ON A ROLL:
GroundBot from Swedish firm Rotundus is a 25kg, 60 cm robot shaped like a ball that hosts cameras and sensors. It can move across most surfaces almost silently at up to 10 Kph either using GPS or by remote control. The sphere is sealed and can operate up to 16 hours on its battery. The GroundBot could be used for surveillance, search and rescue or industrial tasks such as checking possible gas leaks. Surveillance cameras on walls and poles are so old-fashioned now. Details at
SOLAR AIRSHIP: A Canadian company called Solar Ship reckons its hybrid airship will be useful for aid organisations and mining companies.
Their new delta-shaped craft is a hybrid solar ship — it's filled with helium, and has solar panels across the top of its body. The solar panels provide lift and drive. The makers say the craft can take off and land on an area the size of a football pitch, yet travel up to 1,000 Km with 1,000 kilos of cargo. Smugglers may like this one too.
Toronto Star has more, and there's video here.
TV ON THE MOVE: In the US the U-Verse Wireless Receiver from AT&T will let subscribers move their viewing device around the house to any room where they want it and still watch TV. The TV is paired to a wireless device and then broadcasts are re-encoded and streamed over the home's wireless network. I'm guessing you won't use this with the ginormous flat-screen attached to the wall. More at Gizmodo and video here.

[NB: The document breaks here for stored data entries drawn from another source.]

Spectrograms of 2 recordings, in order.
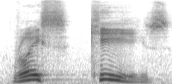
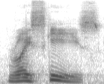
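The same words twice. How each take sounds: First: "Royce Keys" as two separate words, pause between; careful name pronunciation. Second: "Roy Skis" with the S moved onto the second word; misheard name. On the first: Introducing a new wrestler's name, "Royce Keys" carefully separated. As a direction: say "Royce Keys" slowly, the S closing "Royce". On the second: Showing how the wrestler's name gets misheard, "Roy Skis" with shifted S. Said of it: "if you say it too fast". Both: Shown as a demonstration.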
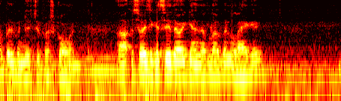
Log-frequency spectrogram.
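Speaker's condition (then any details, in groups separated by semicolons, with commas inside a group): ALS; voice still fairly strong, voice banked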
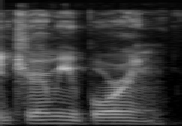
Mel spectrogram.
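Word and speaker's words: Boreing: his real name yeah I think the boring has a e after the r but it's pronounced the Jeremy boring uh he he's the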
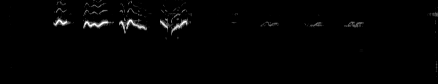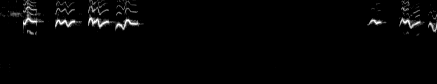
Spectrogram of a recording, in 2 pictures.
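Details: Silver-eared mesia sings lure song in bursts of four or five wavy, bouncing whistles. Soft lower notes sit between the bursts, with occasional low thumps.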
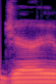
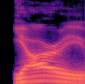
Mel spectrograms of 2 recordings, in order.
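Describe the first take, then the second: First: The name begins with a hard J sound. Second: The name begins with a soft Y sound. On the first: "I think it might be Jerry" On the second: "Yari would be funny just with the soft J"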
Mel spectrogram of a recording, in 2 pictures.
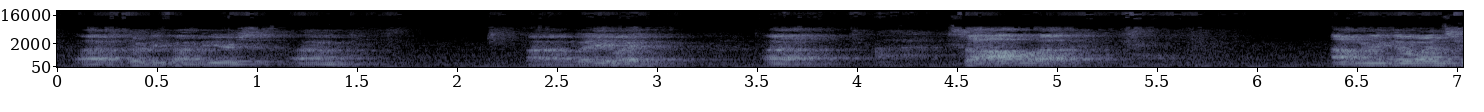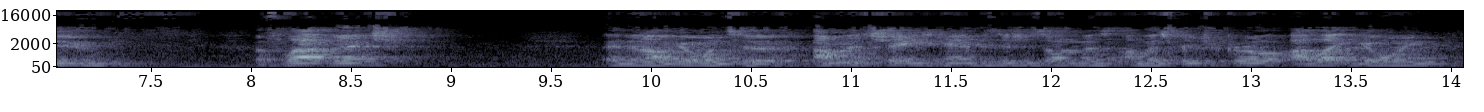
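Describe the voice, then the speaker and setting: A man's voice: medium pitch, slight background noise. A man in his forties talking casually between workout sets, out of breath and enunciating carefully with many fillers. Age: 40s. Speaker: personal trainer. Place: gym, indoors. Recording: echoey, distant, dull gym recording.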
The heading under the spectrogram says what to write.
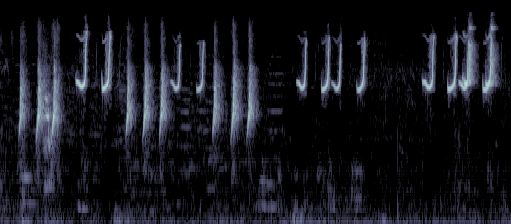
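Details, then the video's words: Male and female quail in rain: a run of buzzy chirps first, then sharp, high hooked notes in pairs and triplets repeated about every half second. "Rain Male Female Quail Beautiful Sounds"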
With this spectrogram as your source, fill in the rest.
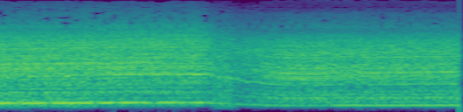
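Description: A racing car engine shifts gear with a sudden drop in pitch.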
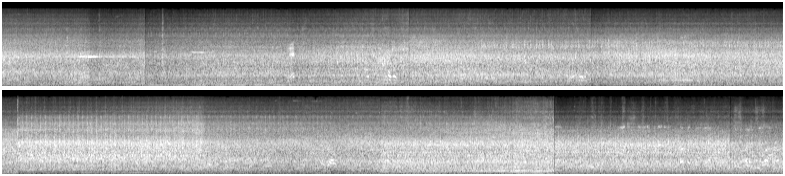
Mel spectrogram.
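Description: Street ambience of traffic and vehicle engines mixed with indistinct voices, its character changing abruptly several times as the shots change.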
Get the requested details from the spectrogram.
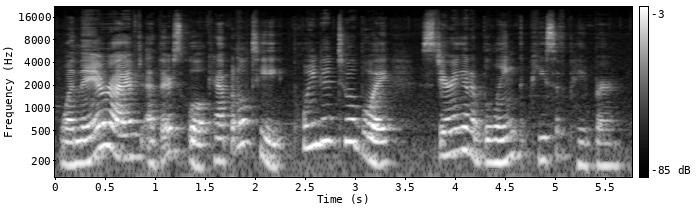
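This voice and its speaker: Expressive and deliberate, a woman with a mid-range voice reads a children's story aloud as a storybook reader. Faint noise and the echo of the room come through a distant microphone.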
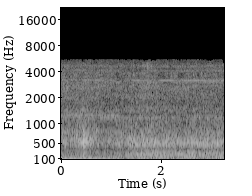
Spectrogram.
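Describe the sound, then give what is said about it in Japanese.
Steady interior noise of a moving JR West train bound for its terminus at Echigo-Yuzawa: a deep continuous rumble with a broad airy hiss on top, unchanging throughout and with no voices. “この列車では終点の越後湯沢までワゴンによる車内販売の営業をしております。”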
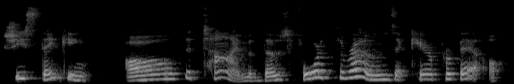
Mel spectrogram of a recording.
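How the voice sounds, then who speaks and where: A woman reader acts out an older beaver wife from a children's storybook. She is fretful and emphatic, pressing her warnings urgently in a raised, high voice. The room adds a noticeable echo.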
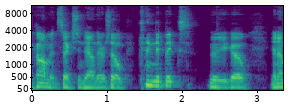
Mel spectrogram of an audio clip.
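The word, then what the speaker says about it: Knipex: Nippers and yes, it is pronounced Kipics. Uh I for the life of me always thought it was Nippics until I heard actually a person that works for the company and they said Kipics.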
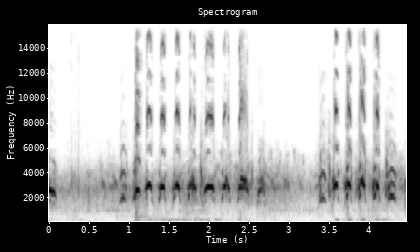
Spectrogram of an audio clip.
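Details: Osprey at a ranch nest with a live fish, July, early afternoon: series of sharp, rising chirped whistles repeated about three times a second, with bursts of wing flapping and a quieter pause mid-sequence.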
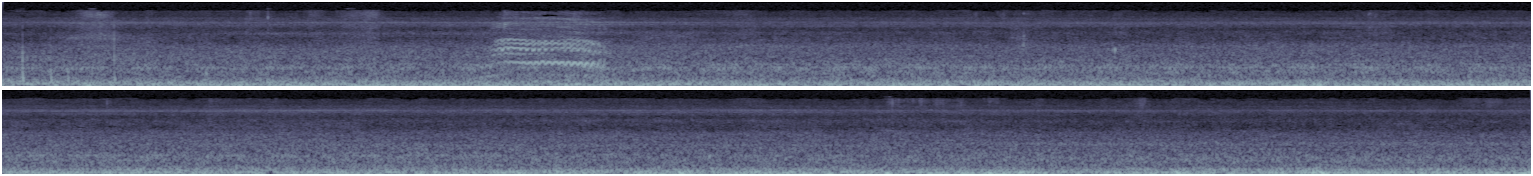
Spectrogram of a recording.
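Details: A stray cat with a Pikachu-like tail, met again after a long while, wags its tail, rolls and headbutts; one short, rising then falling meow comes near the third second over a steady, loud low rumble of background noise.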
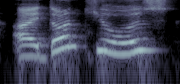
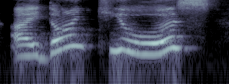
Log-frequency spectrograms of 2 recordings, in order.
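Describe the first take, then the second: First: Said in the usual way. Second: "don't" stretched and risen, slowly; stress on don't. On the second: Shown as a demonstration. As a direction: lean on "don't", drawing it out higher. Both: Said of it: "So notice".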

BLOBBING BEHIND WALLS: Researchers at MIT have developed a shortwave device that displays real-time video, in the form of red blobs, of human beings moving behind a 20 cm thick concrete wall up to 20 metres away. Problems include the wall being the brightest object and huge loss of signal strength, but the researchers have found workarounds. Mounted on a truck, their system would be practical for combat in urban areas. And be sure to hide in amongst a flock of animals if you're the one being sought. Details at MIT News and video here.
STRETCHY TOUCHSCREENS: Researchers at Stanford University have created a flexible and stretchable skin-like sensor using spray-on carbon nanotubes. The nanotubes in the transparent film act like springs that enable the sensor to accurately measure the force being applied to it. Then the film springs back to its original shape. The film could be used for touchscreen computers or perhaps as an artificial skin for prosthetics. Does it come in pink and brown? Stanford University has details more, plus video here.
- Miraz Jordan knowit.co.nz